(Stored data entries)
*-*-*

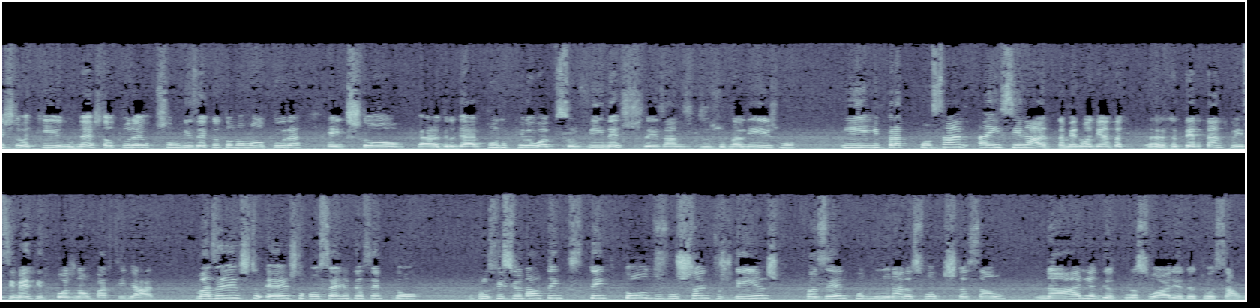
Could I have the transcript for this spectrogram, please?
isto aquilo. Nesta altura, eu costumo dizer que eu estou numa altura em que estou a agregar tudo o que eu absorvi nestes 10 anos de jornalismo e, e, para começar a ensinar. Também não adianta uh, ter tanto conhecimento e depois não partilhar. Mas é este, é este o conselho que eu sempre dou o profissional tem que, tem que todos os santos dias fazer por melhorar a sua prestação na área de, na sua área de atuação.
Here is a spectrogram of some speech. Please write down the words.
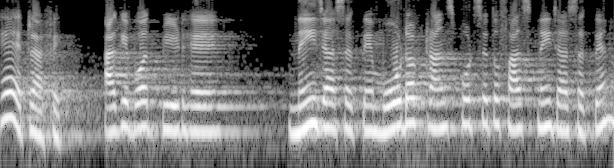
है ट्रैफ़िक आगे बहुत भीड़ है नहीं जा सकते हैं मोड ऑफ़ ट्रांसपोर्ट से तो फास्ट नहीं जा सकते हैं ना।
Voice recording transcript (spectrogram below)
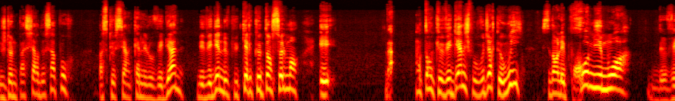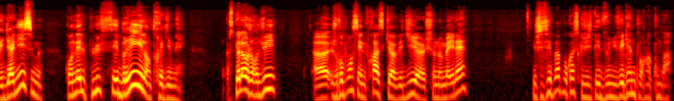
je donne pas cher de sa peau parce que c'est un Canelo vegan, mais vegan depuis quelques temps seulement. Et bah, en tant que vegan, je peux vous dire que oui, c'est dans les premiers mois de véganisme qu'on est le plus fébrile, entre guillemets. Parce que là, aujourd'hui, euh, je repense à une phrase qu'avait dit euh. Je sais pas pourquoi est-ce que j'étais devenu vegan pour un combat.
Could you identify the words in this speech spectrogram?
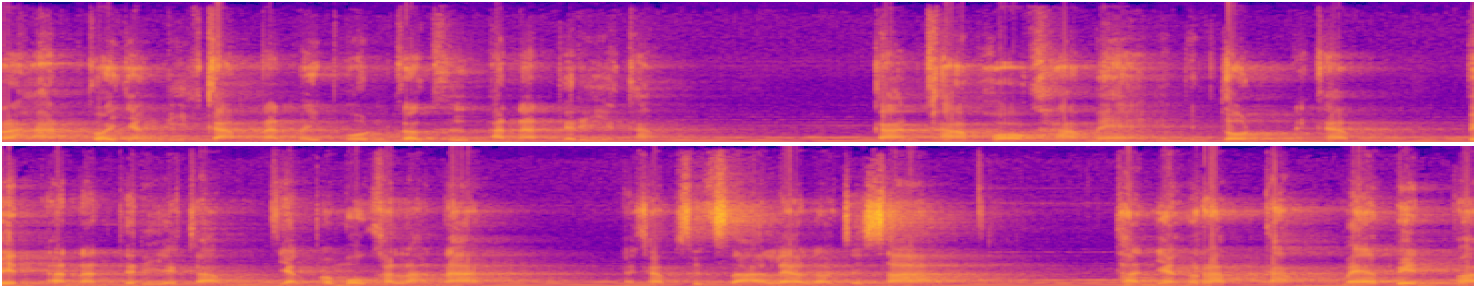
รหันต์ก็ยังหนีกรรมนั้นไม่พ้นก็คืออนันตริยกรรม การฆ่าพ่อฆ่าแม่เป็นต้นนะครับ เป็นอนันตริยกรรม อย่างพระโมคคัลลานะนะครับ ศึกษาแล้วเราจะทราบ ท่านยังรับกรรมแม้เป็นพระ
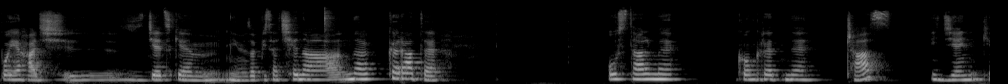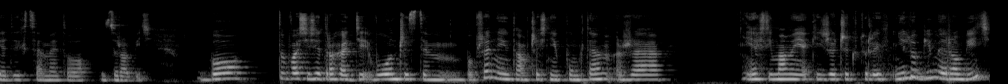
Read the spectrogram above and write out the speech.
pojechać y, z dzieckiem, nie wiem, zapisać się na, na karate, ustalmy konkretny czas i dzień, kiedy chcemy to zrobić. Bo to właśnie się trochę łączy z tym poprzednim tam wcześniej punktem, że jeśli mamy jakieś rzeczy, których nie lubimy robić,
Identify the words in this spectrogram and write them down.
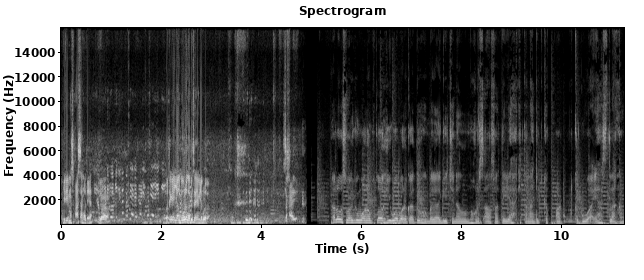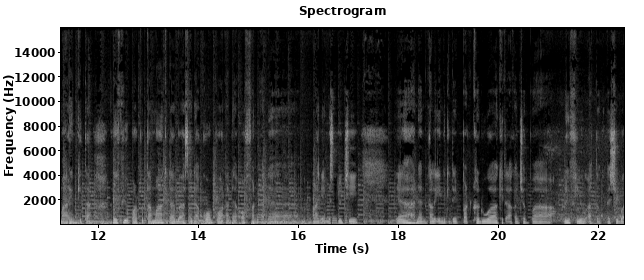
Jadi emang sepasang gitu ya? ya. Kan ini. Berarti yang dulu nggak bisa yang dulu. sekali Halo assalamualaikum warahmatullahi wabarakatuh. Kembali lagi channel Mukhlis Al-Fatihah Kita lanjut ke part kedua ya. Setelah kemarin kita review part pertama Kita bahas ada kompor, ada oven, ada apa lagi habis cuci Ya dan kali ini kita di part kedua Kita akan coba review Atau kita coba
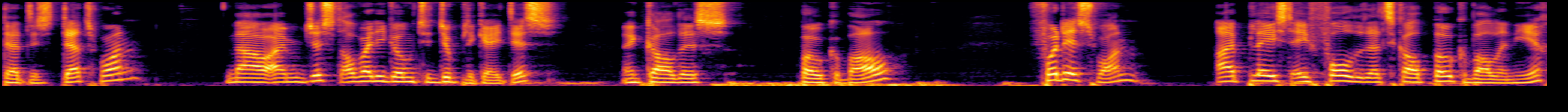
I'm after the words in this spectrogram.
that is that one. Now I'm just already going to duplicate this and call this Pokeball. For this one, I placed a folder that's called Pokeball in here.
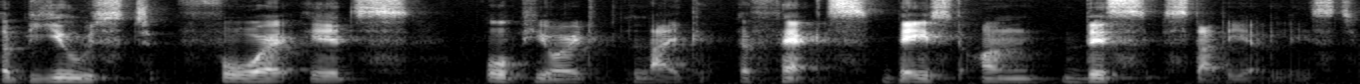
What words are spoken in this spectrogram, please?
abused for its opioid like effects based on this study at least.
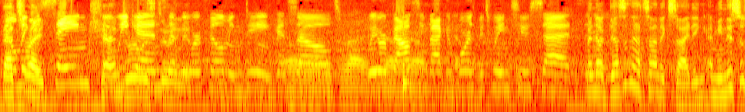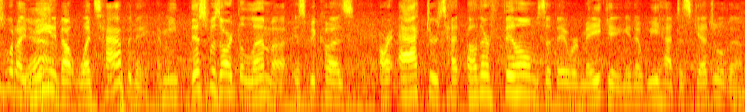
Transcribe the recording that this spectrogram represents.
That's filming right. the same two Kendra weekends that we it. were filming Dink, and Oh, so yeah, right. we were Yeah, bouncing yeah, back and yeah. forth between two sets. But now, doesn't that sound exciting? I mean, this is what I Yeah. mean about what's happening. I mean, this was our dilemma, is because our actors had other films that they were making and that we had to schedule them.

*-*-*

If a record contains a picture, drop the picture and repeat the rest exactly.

- _Expected answer_
Could I have the transcript for this spectrogram, please?
isto aquilo. Nesta altura, eu costumo dizer que eu estou numa altura em que estou a agregar tudo o que eu absorvi nestes 10 anos de jornalismo e, e, para começar a ensinar. Também não adianta uh, ter tanto conhecimento e depois não partilhar. Mas é este, é este o conselho que eu sempre dou o profissional tem que, tem que todos os santos dias fazer por melhorar a sua prestação na área de, na sua área de atuação.
Here is a spectrogram of some speech. Please write down the words.
है ट्रैफ़िक आगे बहुत भीड़ है नहीं जा सकते हैं मोड ऑफ़ ट्रांसपोर्ट से तो फास्ट नहीं जा सकते हैं ना।
Voice recording transcript (spectrogram below)
je donne pas cher de sa peau parce que c'est un Canelo vegan, mais vegan depuis quelques temps seulement. Et bah, en tant que vegan, je peux vous dire que oui, c'est dans les premiers mois de véganisme qu'on est le plus fébrile, entre guillemets. Parce que là, aujourd'hui, euh, je repense à une phrase qu'avait dit euh. Je sais pas pourquoi est-ce que j'étais devenu vegan pour un combat.
Could you identify the words in this speech spectrogram?
รหันต์ก็ยังหนีกรรมนั้นไม่พ้นก็คืออนันตริยกรรม การฆ่าพ่อฆ่าแม่เป็นต้นนะครับ เป็นอนันตริยกรรม อย่างพระโมคคัลลานะนะครับ ศึกษาแล้วเราจะทราบ ท่านยังรับกรรมแม้เป็นพระ
Read the spectrogram above and write out the speech.
pojechać y, z dzieckiem, nie wiem, zapisać się na, na karate, ustalmy konkretny czas i dzień, kiedy chcemy to zrobić. Bo to właśnie się trochę łączy z tym poprzednim tam wcześniej punktem, że jeśli mamy jakieś rzeczy, których nie lubimy robić,
Identify the words in this spectrogram and write them down.
Jadi emang sepasang gitu ya? ya. Kan ini. Berarti yang dulu nggak bisa yang dulu. sekali Halo assalamualaikum warahmatullahi wabarakatuh. Kembali lagi channel Mukhlis Al-Fatihah Kita lanjut ke part kedua ya. Setelah kemarin kita review part pertama Kita bahas ada kompor, ada oven, ada apa lagi habis cuci Ya dan kali ini kita di part kedua Kita akan coba review Atau kita coba
I'm after the words in this spectrogram.
that is that one. Now I'm just already going to duplicate this and call this Pokeball. For this one, I placed a folder that's called Pokeball in here.
What words are spoken in this spectrogram, please?
abused for its opioid like effects based on this study at least.
Transcribe the recording that this spectrogram represents.
That's filming right. the same two Kendra weekends that we it. were filming Dink, and Oh, so yeah, right. we were Yeah, bouncing yeah, back and yeah. forth between two sets. But now, doesn't that sound exciting? I mean, this is what I Yeah. mean about what's happening. I mean, this was our dilemma, is because our actors had other films that they were making and that we had to schedule them.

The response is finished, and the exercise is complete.